JEL:  C35 C36 L13 
Date:  2019–10 
URL:  http://d.repec.org/n?u=RePEc:nbr:nberwo:26375&r=all 
By:  Yaya, OlaOluwa S; Ogbonna, Ephraim A; Furuoka, Fumitaka; GilAlana, Luis A. 
Abstract:  This paper proposes a nonlinear unit root test based on the artificial neural networkaugmented DickeyFuller (ANNADF) test for testing hysteresis in unemployment. In this new unit root test, the linear, quadratic and cubic components of the neural network process are used to capture the nonlinearity in the timeseries data. Fractional integration methods, based on linear and nonlinear trends are also used in the paper. By considering five European countries such as France, Italy, Netherland, Sweden, and the United Kingdom, the empirical findings indicate that there is still hysteresis in these countries. Among batteries of unit root tests applied, both the ARNNADF and fractional integration tests fail to reject the hypothesis of unemployment hysteresis in all the countries. 
Keywords:  Unit root process; Nonlinearity; Neuron network: Timeseries; Hysteresis; Unemployment; Europe; Labour market. 
JEL:  C22 
Date:  2019–10–19 
URL:  http://d.repec.org/n?u=RePEc:pra:mprapa:96621&r=all 
By:  Lu Bai; Lixin Cui; Lixiang Xu; Yue Wang; Zhihong Zhang; Edwin R. Hancock 
Abstract:  In this work, we develop a novel framework to measure the similarity between dynamic financial networks, i.e., timevarying financial networks. Particularly, we explore whether the proposed similarity measure can be employed to understand the structural evolution of the financial networks with time. For a set of timevarying financial networks with each vertex representing the individual time series of a different stock and each edge between a pair of time series representing the absolute value of their Pearson correlation, our start point is to compute the commute time matrix associated with the weighted adjacency matrix of the network structures, where each element of the matrix can be seen as the enhanced correlation value between pairwise stocks. For each network, we show how the commute time matrix allows us to identify a reliable set of dominant correlated time series as well as an associated dominant probability distribution of the stock belonging to this set. Furthermore, we represent each original network as a discrete dominant Shannon entropy time series computed from the dominant probability distribution. With the dominant entropy time series for each pair of financial networks to hand, we develop a similarity measure based on the classical dynamic time warping framework, for analyzing the financial timevarying networks. We show that the proposed similarity measure is positive definite and thus corresponds to a kernel measure on graphs. The proposed kernel bridges the gap between graph kernels and the classical dynamic time warping framework for multiple financial time series analysis. Experiments on timevarying networks extracted through New York Stock Exchange (NYSE) database demonstrate the effectiveness of the proposed approach. 
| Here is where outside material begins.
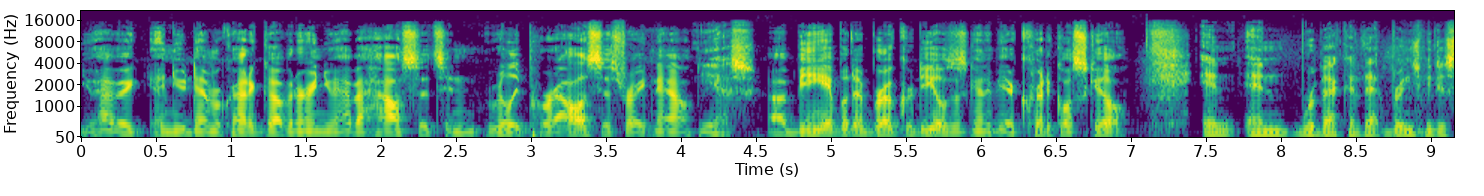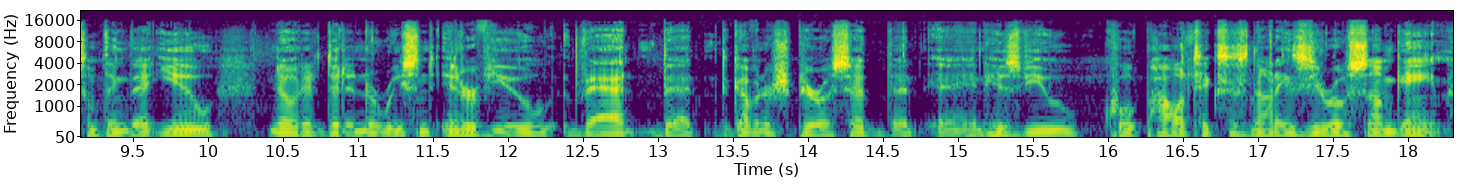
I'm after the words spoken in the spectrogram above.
you have a, a, new Democratic governor, and you have a House that's in really paralysis right now. Yes. Uh, being able to broker deals is going to be a critical skill. And and Rebecca, that brings me to something that you noted that in a recent interview that that the Governor Shapiro said that in his view, quote, politics is not a zero sum game.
Date:  2019–10 
URL:  http://d.repec.org/n?u=RePEc:arx:papers:1910.09153&r=all